**Work request**
Lines of the listing that contain "this" need to be copied.

**Information provided**
○ ○ ○ ○ ○ ○ ○
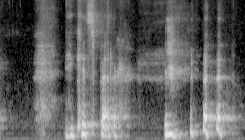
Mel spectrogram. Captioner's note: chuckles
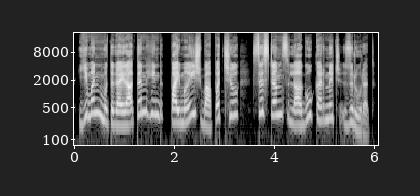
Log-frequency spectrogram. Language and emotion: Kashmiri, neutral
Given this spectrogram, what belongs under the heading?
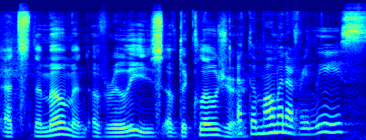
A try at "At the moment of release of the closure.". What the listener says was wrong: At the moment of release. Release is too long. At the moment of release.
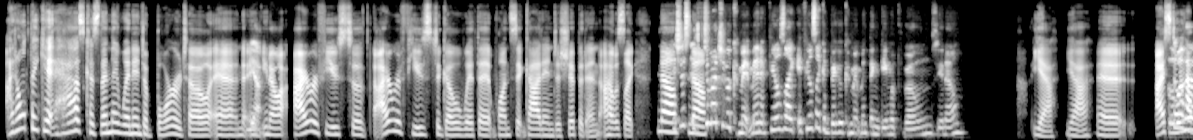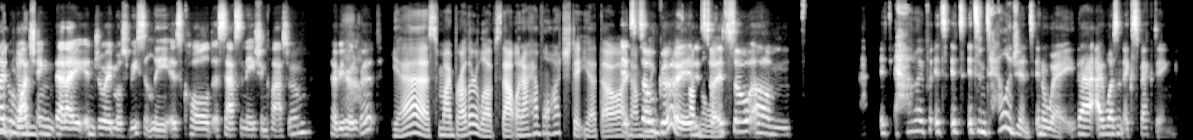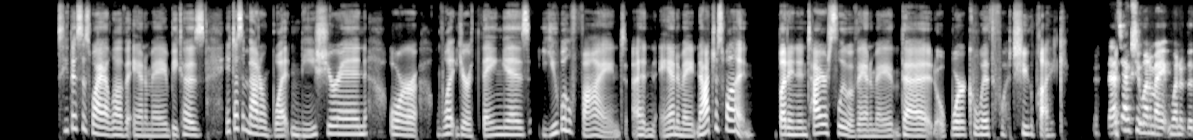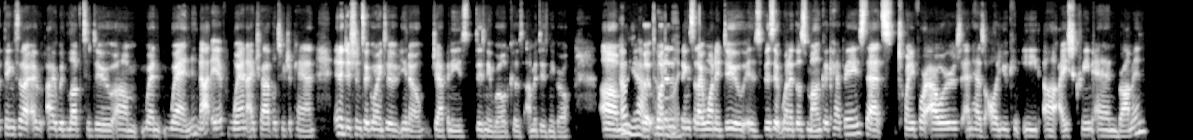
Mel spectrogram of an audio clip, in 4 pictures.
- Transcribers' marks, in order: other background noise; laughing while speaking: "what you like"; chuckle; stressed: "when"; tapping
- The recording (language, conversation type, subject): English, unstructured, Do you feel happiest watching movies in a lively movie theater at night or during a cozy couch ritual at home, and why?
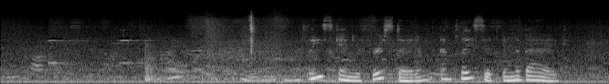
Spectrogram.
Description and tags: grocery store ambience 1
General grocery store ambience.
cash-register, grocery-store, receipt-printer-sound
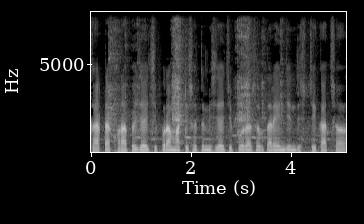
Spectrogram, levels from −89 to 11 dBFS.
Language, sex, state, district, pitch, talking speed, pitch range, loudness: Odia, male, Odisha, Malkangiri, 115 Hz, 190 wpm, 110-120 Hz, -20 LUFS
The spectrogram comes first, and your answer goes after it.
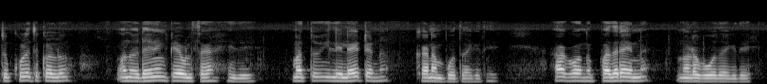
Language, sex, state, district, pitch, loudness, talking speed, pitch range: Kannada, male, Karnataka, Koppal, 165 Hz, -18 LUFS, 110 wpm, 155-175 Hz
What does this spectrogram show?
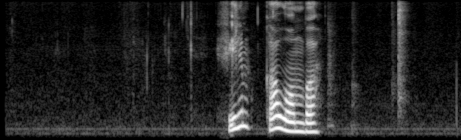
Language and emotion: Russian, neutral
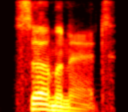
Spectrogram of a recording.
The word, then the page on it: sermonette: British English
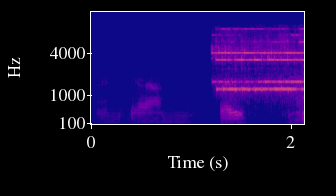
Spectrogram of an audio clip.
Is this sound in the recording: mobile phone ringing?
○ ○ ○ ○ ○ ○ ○
**Output of the task**
Given this spectrogram, what belongs under the heading?
What does this spectrogram show?
Is this sound in the recording: mobile phone ringing?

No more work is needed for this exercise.